··· EXERCISE MATERIAL ···

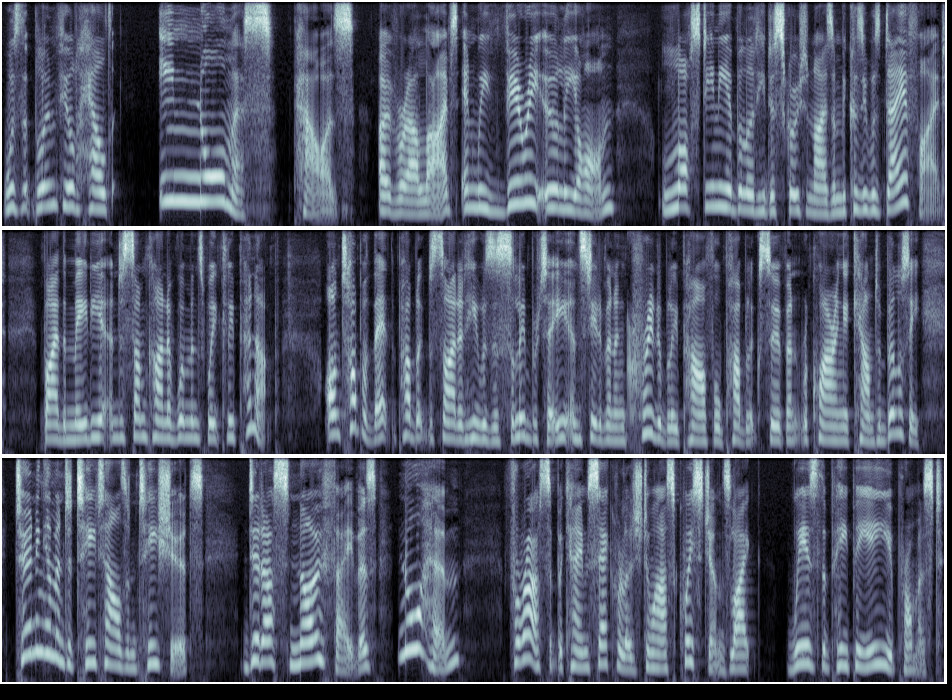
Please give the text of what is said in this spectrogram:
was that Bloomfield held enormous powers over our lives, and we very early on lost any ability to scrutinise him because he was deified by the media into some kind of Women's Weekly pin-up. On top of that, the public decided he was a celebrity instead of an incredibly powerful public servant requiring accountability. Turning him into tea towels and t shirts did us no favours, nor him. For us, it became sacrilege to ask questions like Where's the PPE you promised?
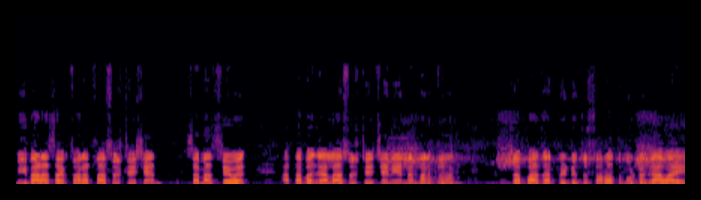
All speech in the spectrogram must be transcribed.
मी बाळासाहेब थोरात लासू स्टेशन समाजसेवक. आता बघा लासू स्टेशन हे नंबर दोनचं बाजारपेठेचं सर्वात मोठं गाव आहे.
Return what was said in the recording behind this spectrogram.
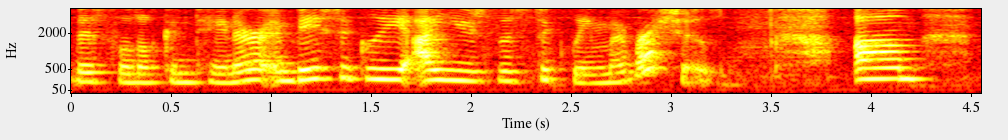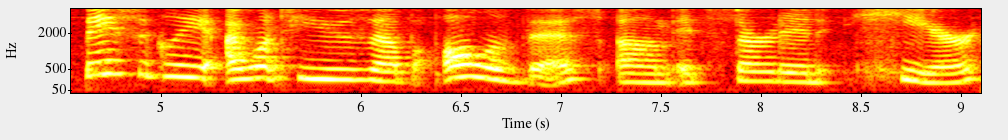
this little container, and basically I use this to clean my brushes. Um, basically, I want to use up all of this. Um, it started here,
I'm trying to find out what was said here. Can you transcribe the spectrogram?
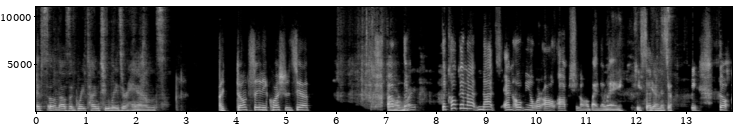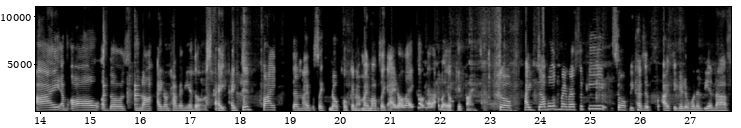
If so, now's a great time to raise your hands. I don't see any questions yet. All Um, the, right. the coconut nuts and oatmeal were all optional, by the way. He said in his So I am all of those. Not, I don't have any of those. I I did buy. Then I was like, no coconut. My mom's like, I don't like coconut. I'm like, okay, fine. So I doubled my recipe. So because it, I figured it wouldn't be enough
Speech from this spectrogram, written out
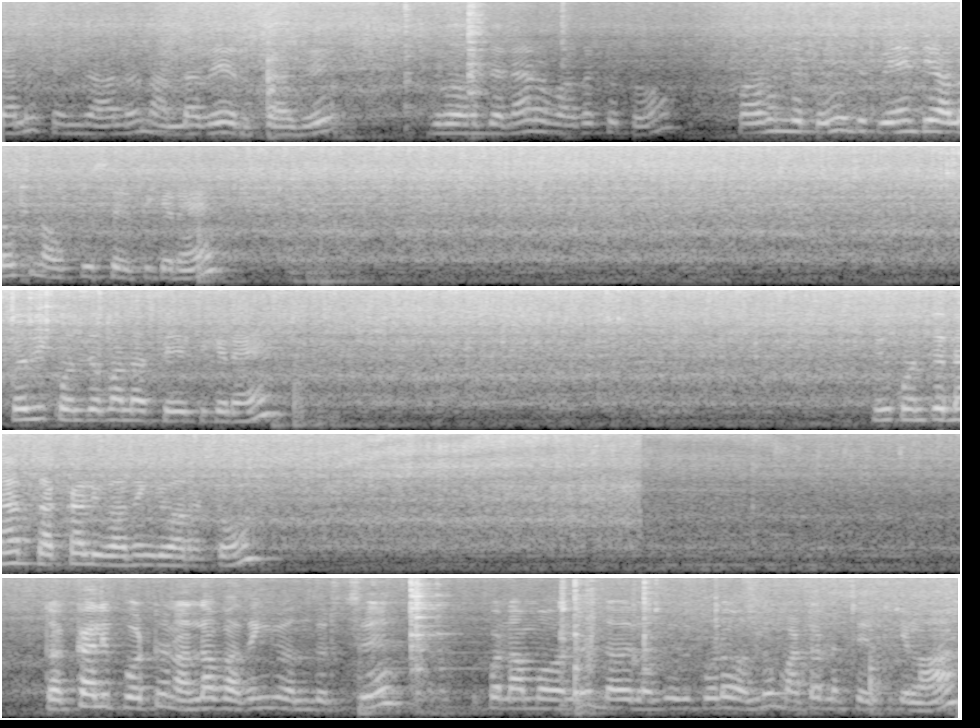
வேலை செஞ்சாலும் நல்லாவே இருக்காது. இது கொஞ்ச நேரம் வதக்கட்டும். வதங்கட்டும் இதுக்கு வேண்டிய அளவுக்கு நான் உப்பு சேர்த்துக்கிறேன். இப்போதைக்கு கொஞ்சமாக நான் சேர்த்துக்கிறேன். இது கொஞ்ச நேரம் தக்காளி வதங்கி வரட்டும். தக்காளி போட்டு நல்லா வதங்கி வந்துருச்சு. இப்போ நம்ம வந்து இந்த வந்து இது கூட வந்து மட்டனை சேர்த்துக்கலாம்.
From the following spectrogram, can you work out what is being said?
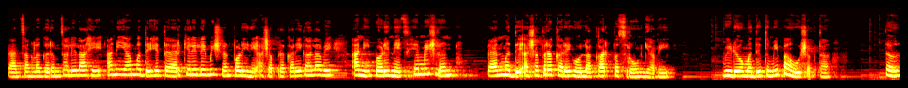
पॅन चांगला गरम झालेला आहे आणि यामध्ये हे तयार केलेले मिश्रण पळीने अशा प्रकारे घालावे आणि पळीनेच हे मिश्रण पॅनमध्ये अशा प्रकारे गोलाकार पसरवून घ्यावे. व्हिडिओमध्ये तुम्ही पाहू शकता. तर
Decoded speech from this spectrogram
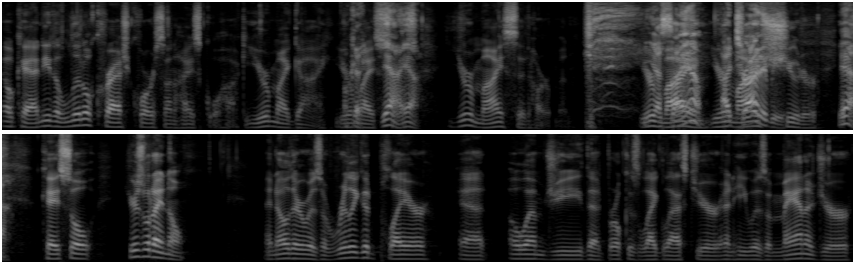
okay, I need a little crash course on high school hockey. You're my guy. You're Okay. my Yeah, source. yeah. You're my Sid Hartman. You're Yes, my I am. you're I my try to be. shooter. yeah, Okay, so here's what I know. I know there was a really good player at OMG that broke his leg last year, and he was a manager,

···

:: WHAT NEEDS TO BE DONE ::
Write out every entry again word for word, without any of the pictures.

:: ANSWER SPACE ::
Please give the text of what is said in this spectrogram:
was that Bloomfield held enormous powers over our lives, and we very early on lost any ability to scrutinise him because he was deified by the media into some kind of Women's Weekly pin-up. On top of that, the public decided he was a celebrity instead of an incredibly powerful public servant requiring accountability. Turning him into tea towels and t shirts did us no favours, nor him. For us, it became sacrilege to ask questions like Where's the PPE you promised?
All speech in the spectrogram must be transcribed.
मी बाळासाहेब थोरात लासू स्टेशन समाजसेवक. आता बघा लासू स्टेशन हे नंबर दोनचं बाजारपेठेचं सर्वात मोठं गाव आहे.
Return what was said in the recording behind this spectrogram.
this little container, and basically I use this to clean my brushes. Um, basically, I want to use up all of this. Um, it started here,
I'm trying to find out what was said here. Can you transcribe the spectrogram?
If so, now's a great time to raise your hands. I don't see any questions yet. All Um, the, right. the coconut nuts and oatmeal were all optional, by the way. He said in his So I am all of those. Not, I don't have any of those. I I did buy. Then I was like, no coconut. My mom's like, I don't like coconut. I'm like, okay, fine. So I doubled my recipe. So because it, I figured it wouldn't be enough
Speech from this spectrogram, written out
வேலை செஞ்சாலும் நல்லாவே இருக்காது. இது கொஞ்ச நேரம் வதக்கட்டும். வதங்கட்டும் இதுக்கு வேண்டிய அளவுக்கு நான் உப்பு சேர்த்துக்கிறேன். இப்போதைக்கு கொஞ்சமாக நான் சேர்த்துக்கிறேன். இது கொஞ்ச நேரம் தக்காளி வதங்கி வரட்டும். தக்காளி போட்டு நல்லா வதங்கி வந்துருச்சு. இப்போ நம்ம வந்து இந்த வந்து இது கூட வந்து மட்டனை சேர்த்துக்கலாம்.
From the following spectrogram, can you work out what is being said?
पॅन चांगला गरम झालेला आहे आणि यामध्ये हे तयार केलेले मिश्रण पळीने अशा प्रकारे घालावे आणि पळीनेच हे मिश्रण पॅनमध्ये अशा प्रकारे गोलाकार पसरवून घ्यावे. व्हिडिओमध्ये तुम्ही पाहू शकता. तर
Decoded speech from this spectrogram
okay, I need a little crash course on high school hockey. You're my guy. You're Okay. my Yeah, source. yeah. You're my Sid Hartman. You're Yes, my I am. you're I my try to be. shooter. yeah, Okay, so here's what I know. I know there was a really good player at OMG that broke his leg last year, and he was a manager,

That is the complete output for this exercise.